ABOUT DAY EAGLE HOPE PROJECT
My personal journey began in November of 2016 with the new diagnosis of Breast Cancer. Having grown up on the Fort Belknap Reservation my entire life, I knew that it was not going to be easy to navigate through the already stressed healthcare system in our community. I often asked myself, "How will I make the 300 mile round trip to the nearest cancer center?" Through many trials and errors I was able to complete my last chemo treatment one year ago, and through this personal experience, Day Eagle Hope Project was created.
This organization is needed because of the high risk factors that American Indians face with breast cancer and diagnosis. Furthermore, inadequate access to quality health care and remote areas of living make it very difficult to be treated and diagnosed in a timely manner.
Our organization's name comes from my daughter Tearia Sunchild. She is an enrolled Chippewa Cree/Aaniiihh and was given the name Kisikahw Kihiw Iskwesis, ᑭᓯᑲᐤ ᑭᐃᐤ ᐃᐢᑫᐧᓯᐢ “Day Eagle Girl”. The eagle represents courage, wisdom and strength and its purpose was as the messenger to the Creator. Acknowledging my daughter's strength and resilience as a young Native girl, Day Eagle Hope Project was named.
Our beautiful logo which represents my daughter's Indian name was designed by Beldon Billy, an enrolled Chippewa Cree member.
We are here to serve,
Founder and Executive Director
To provide early detection, patient navigation, transportation and cultural support for women and families going through troubling times. Not only does Day Eagle Hope Project provide hope, we also provide holistic cultural healing with Equine therapy.
OUR STAFF AND BOARD OF DIRECTORS
Our Team consists of Enrolled Tribal Members as well as health professionals to provide healing and hope in a culturally appropriate setting.
Tescha Hawley, MSW, MHA
Tescha's maternal grandmother Madeline Skinner Colliflower
Tescha is the Founder of Day Eagle Hope Project which she was motivated to start after personally experiencing many trials and challenges on her own journey navigating life with a breast cancer diagnosis. She is an enrolled member of the Aaniiih (Gros Ventre) Tribe in Fort Belknap, Montana.
A graduate of Washington University in Saint Louis and Montana State University Billings, Tescha has two master’s degrees in Social Work and Health Care Administration. She works at Fort Belknap's Tribal Health Program.
Tescha is active in the community and as a mental health therapist. She has worked diligently to help move her community through a Suicide epidemic on the reservation.
Hillary Handy, RN
Hilary is an enrolled member of the Aaniiih (Gros Ventre) Tribe in Fort Belknap, Montana. She obtained her nursing licence at MSU Northern and is a registered Nurse at the Harlem Public Schools. Hilary has worked in Scobey and Harlem as an emergency room nurse.
Hilary is also a ranch wife operating a 4th generation ranch with her husband and two daughters. She is very passionate about caring for the elderly and children.
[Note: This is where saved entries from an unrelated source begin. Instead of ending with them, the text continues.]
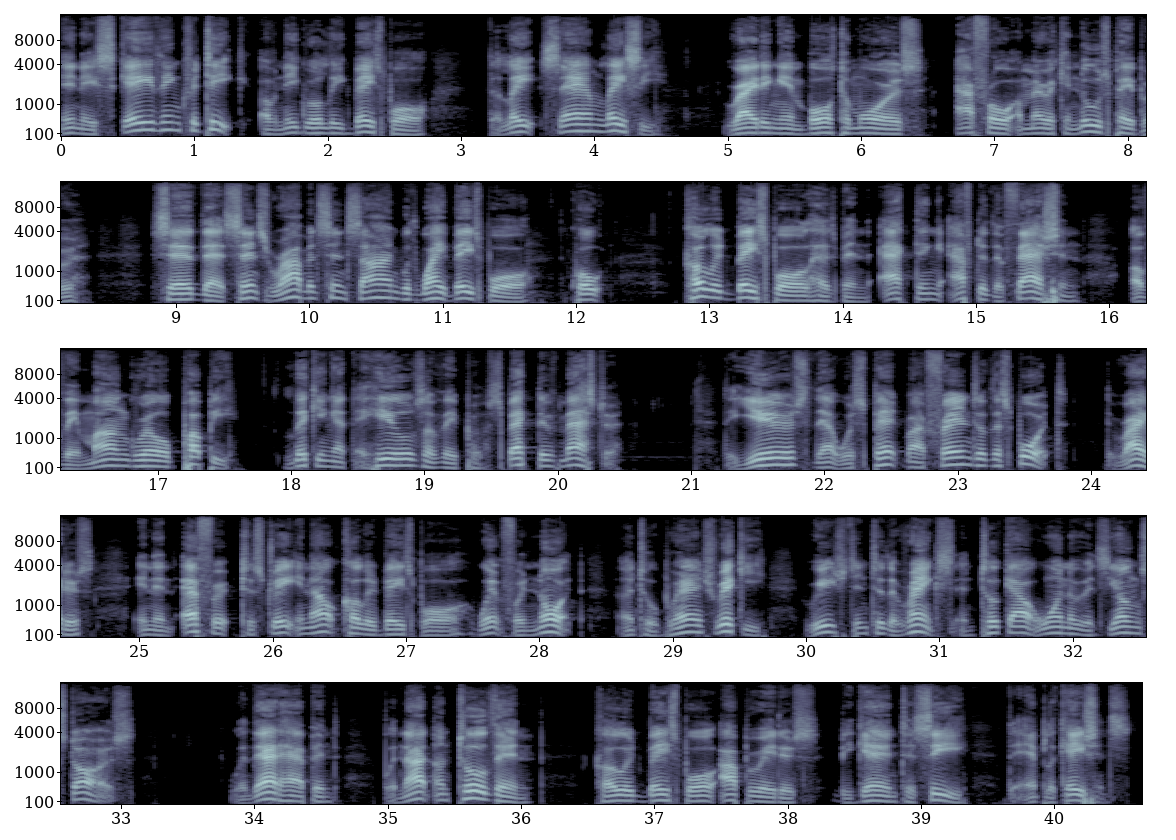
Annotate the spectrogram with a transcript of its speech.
In a scathing critique of Negro League Baseball, the late Sam Lacy, writing in Baltimore's Afro American newspaper, said that since Robinson signed with white baseball, quote, colored baseball has been acting after the fashion of a mongrel puppy licking at the heels of a prospective master. The years that were spent by friends of the sport, the writers, in an effort to straighten out colored baseball went for naught until Branch Rickey reached into the ranks and took out one of its young stars. When that happened, but not until then, colored baseball operators began to see the implications.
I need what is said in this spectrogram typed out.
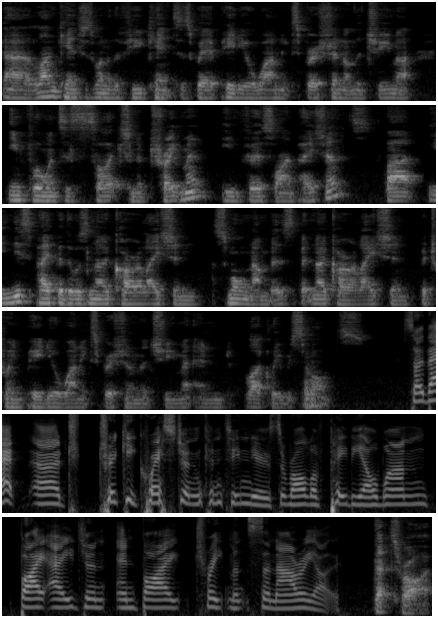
uh, lung cancer is one of the few cancers where PD-L1 expression on the tumour influences selection of treatment in first line patients. But in this paper, there was no correlation, small numbers, but no correlation between PD-L1 expression on the tumour and likely response. So that uh, tr- tricky question continues the role of PDL1 by agent and by treatment scenario. That's right.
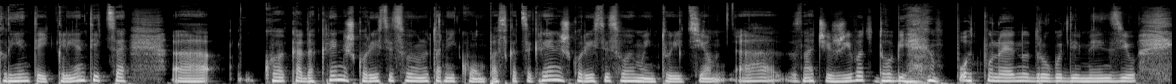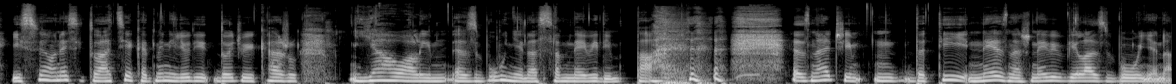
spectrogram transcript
klijente i klijentice kada kreneš koristiti svoj unutarnji kompas, kad se kreneš koristiti svojom intuicijom, znači život dobije potpuno jednu drugu dimenziju i sve one situacije kad meni ljudi dođu i kažu jao, ali zbunjena sam, ne vidim, pa znači da ti ne znaš ne bi bila zbunjena.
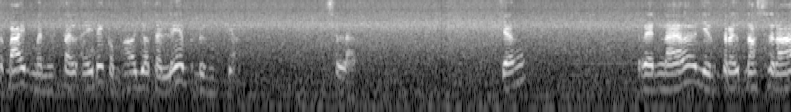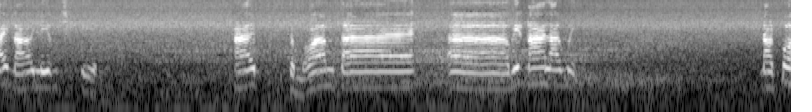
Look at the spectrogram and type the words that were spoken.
ស្បែកមិនទៅអីទេកុំឲ្យយកទៅលេបឬចាក់ស្លាប់ចឹង រ៉េណាល់យើងត្រូវដោះស្រាយដោយលាងឈាមហើយតម្រាំតែអឺវាដើរឡើងវិញដល់ពោះ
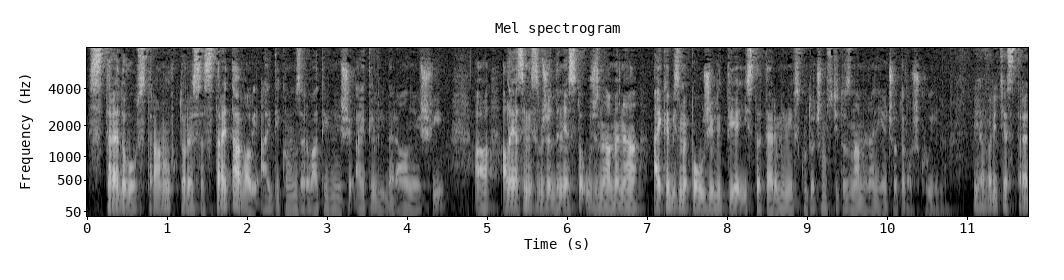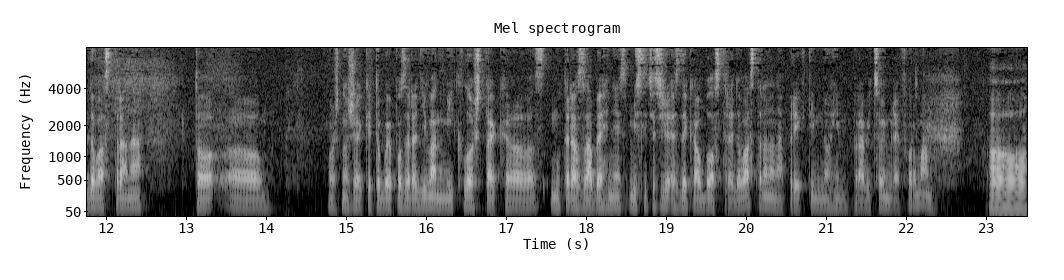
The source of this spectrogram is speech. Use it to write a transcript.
stredovou stranou, v ktorej sa stretávali aj tí konzervatívnejší, aj tí liberálnejší. Ale ja si myslím, že dnes to už znamená, aj keby sme použili tie isté termíny, v skutočnosti to znamená niečo trošku iné. Vy hovoríte stredová strana, to Možno, že keď to bude pozerať Ivan Mikloš, tak uh, mu teraz zabehne. Myslíte si, že SDK bola stredová strana napriek tým mnohým pravicovým reformám? Uh,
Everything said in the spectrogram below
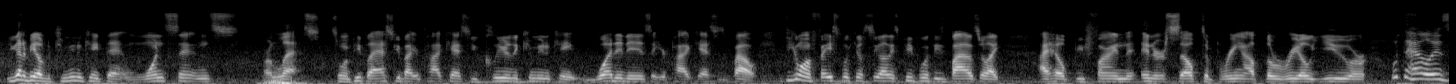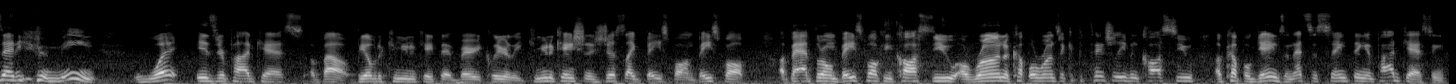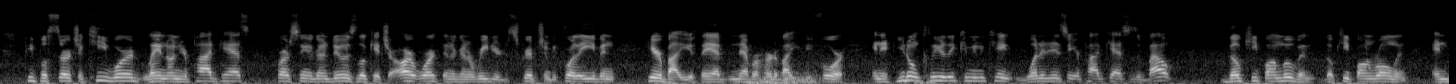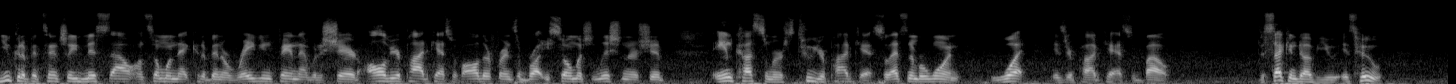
You got to be able to communicate that in one sentence or less. So when people ask you about your podcast, you clearly communicate what it is that your podcast is about. If you go on Facebook, you'll see all these people with these bios are like, I help you find the inner self to bring out the real you, or what the hell is that even mean? What is your podcast about? Be able to communicate that very clearly. Communication is just like baseball. In baseball, a bad throw in baseball can cost you a run, a couple runs. It could potentially even cost you a couple games. And that's the same thing in podcasting. People search a keyword, land on your podcast. First thing they're going to do is look at your artwork, then they're going to read your description before they even hear about you if they have never heard about you before. And if you don't clearly communicate what it is that your podcast is about, they'll keep on moving, they'll keep on rolling. And you could have potentially missed out on someone that could have been a raving fan that would have shared all of your podcasts with all their friends and brought you so much listenership and customers to your podcast. So that's number one. What is your podcast about? The second W is who.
She is very committed to the Day Eagle Hope Project and looks forward in serving as the President of the board.
Deborah Roudebush, RN
Deborah has been practicing nursing for over 16 years and is currently working in the Emergency Department of the Fort Harrison VA Hospital, where she is in the leadership position of NOD. She has worked 15 years for the VA and truly has a passion for working with Veterans. She has an extensive background in emergency nursing, but also has experience in community nursing, med-surg nursing, home care and long term facilities. She has held certifications in Emergency Nursing, Trauma Nursing, Liver and Kidney Transplantation and Advanced Cardiac Care and she is a member of the ENA. She is competent in the nursing code of ethics, standards of care, and in the policies and procedures of hospitals where she has worked.
Deborah had the privilege of growing up in North Central Montana in the rural towns of Hogeland and Harlem, where the core values of love, respect, compassion, spirituality, honesty and care were instilled in her.
Her personal life has been greatly affected by cancer, with the loss of family and friends whom she cared for deeply, and through the spirit, courage and faith of those friends who have won the battle and achieved remission. Her Mom was diagnosed with a cancerous brain tumor when Deborah was in high school and fought hard for four years before succumbing to the cancer. She watched her Mom struggle for proper healthcare and knows firsthand the battle for successful treatments, the tremendous time and money required for travel, and the proper care and compassion that cancer patients in North Central Montana deserve.
As a member of this board, she is proud and excited to be able to lend her nursing expertise and give back to the communities that have given so much to her and her family.
Dawn Bishop Moore